“Politicians will fit the CAS role perfectly. Essentially, a CAS is a liaison to other politicians serving in the National Assembly and Senate,” argues Mr Dismas Mokua, a political analyst.
The Public Service Commission (PSC) has concluded interviewing the 585 candidates shortlisted for the available 49 PS positions. At least 1,245 individuals – mostly politicians and election losers – had by Friday applied for the CAS jobs, whose legality is the subject of a court case filed by the Law Society of Kenya (LSK).
LSK says there is lack of clarity on the intended office of the CAS and that the public has never had an opportunity to know the clear roles between the PSs and CASs.
“Unless the court orders are vacated, both the government and the public should refrain from participating in any actions in breach of the court order,” insists LSK President Eric Theuri.
Should the courts rule in LSK’s favour, President Ruto could be in serious dilemma in rewarding his loyal troops. Thirdway Alliance party leader Ekuru Aukot also maintains that the CAS position remains “unconstitutional and burdensome to taxpayers.”

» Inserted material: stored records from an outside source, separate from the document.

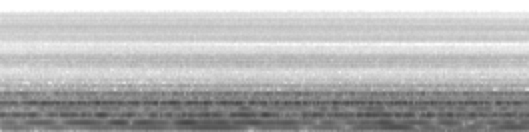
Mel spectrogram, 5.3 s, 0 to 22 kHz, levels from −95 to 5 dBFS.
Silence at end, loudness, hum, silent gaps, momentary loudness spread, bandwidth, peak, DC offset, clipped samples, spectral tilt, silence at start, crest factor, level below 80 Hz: 0 s; -28 LUFS; none; none; 3 LU; 16 kHz; -14 dBFS; under 0.1%; under 0.1%; -8 dB/octave; 0 s; 14 dB; -50 dBFS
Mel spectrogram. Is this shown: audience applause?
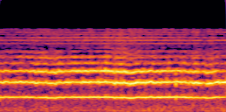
no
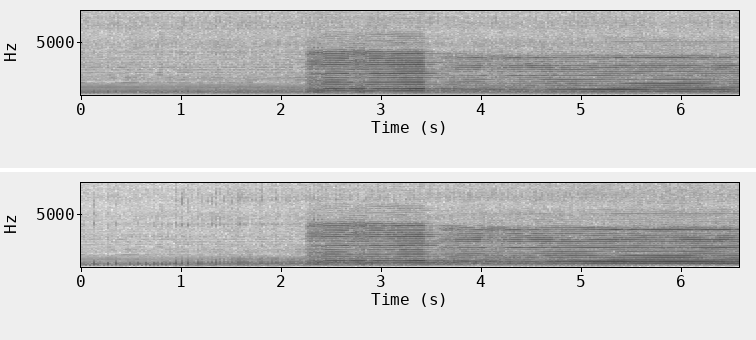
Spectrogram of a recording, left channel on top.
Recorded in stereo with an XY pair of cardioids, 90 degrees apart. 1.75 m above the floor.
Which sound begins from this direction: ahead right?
A violin, at 3.5 s.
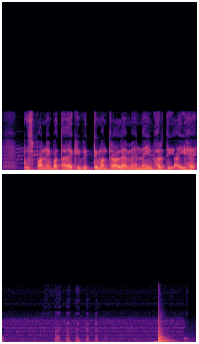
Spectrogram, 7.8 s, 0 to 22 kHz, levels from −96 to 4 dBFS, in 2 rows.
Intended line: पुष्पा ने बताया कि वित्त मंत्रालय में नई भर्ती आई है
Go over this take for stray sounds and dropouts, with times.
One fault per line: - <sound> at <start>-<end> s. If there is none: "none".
- laugh at 4.6-6.2 s
- thud at 6.9-7.4 s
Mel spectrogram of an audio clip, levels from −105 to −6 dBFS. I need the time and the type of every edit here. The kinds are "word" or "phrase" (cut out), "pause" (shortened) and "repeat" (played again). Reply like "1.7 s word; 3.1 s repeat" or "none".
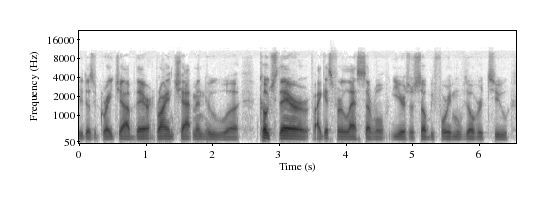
none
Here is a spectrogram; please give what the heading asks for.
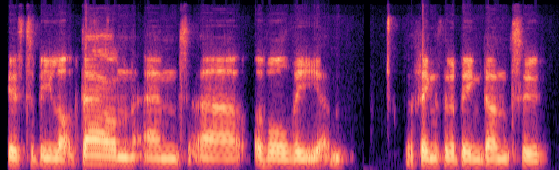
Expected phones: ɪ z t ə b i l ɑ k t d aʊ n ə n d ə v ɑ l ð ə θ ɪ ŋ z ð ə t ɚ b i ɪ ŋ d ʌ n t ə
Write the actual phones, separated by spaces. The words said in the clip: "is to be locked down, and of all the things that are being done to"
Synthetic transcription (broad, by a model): ɪ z t ə b i l ɑ k d aʊ n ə n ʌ ə v ɑ l ð ə θ ɪ ŋ z ð ə t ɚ b i ɪ ŋ d ʌ n t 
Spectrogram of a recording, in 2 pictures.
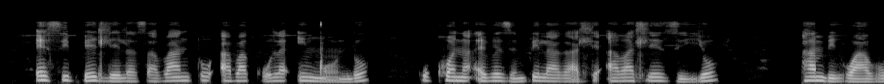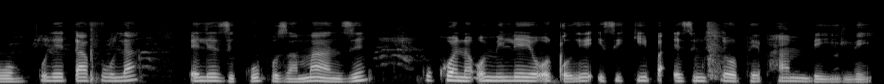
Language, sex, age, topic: North Ndebele, female, 25-35, health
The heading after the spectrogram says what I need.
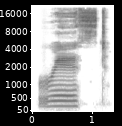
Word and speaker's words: wrist: earth sound like in the word or its wrist wrist so sometimes we can spell words with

Mr Mokua holds that nothing stops President Ruto from nominating politicians to the role of PS provided they have capacity and competence and have satisfied PSC requirements.
He however, cautions that; “such politicians taking the role of PS must give active politics a wide berth because they will be expected to hit the high notes in their State Departments.”
Active participation in political affairs, he holds, may compromise their capacity to deliver.
He, however, argues that non-Cabinet positions such as parastatal and ambassadorial posts are still valuable to politicians who did not make it to the President’s executive team.
“Most politicians crave for power, authority, influence and relevance. Non-Cabinet positions offer power, authority, influence and relevance,” he says.
Former advisor to ex-President Uhuru Kenyatta, Mr Mutahi Ngunyi, says the President is moving too fast for Kenya’s political diagnosis and “will run the government using technocrats.”
But any decision to involve technocrats at the expense of the political class could only deal a major blow to the political losers in the Kenya Kwanza Alliance.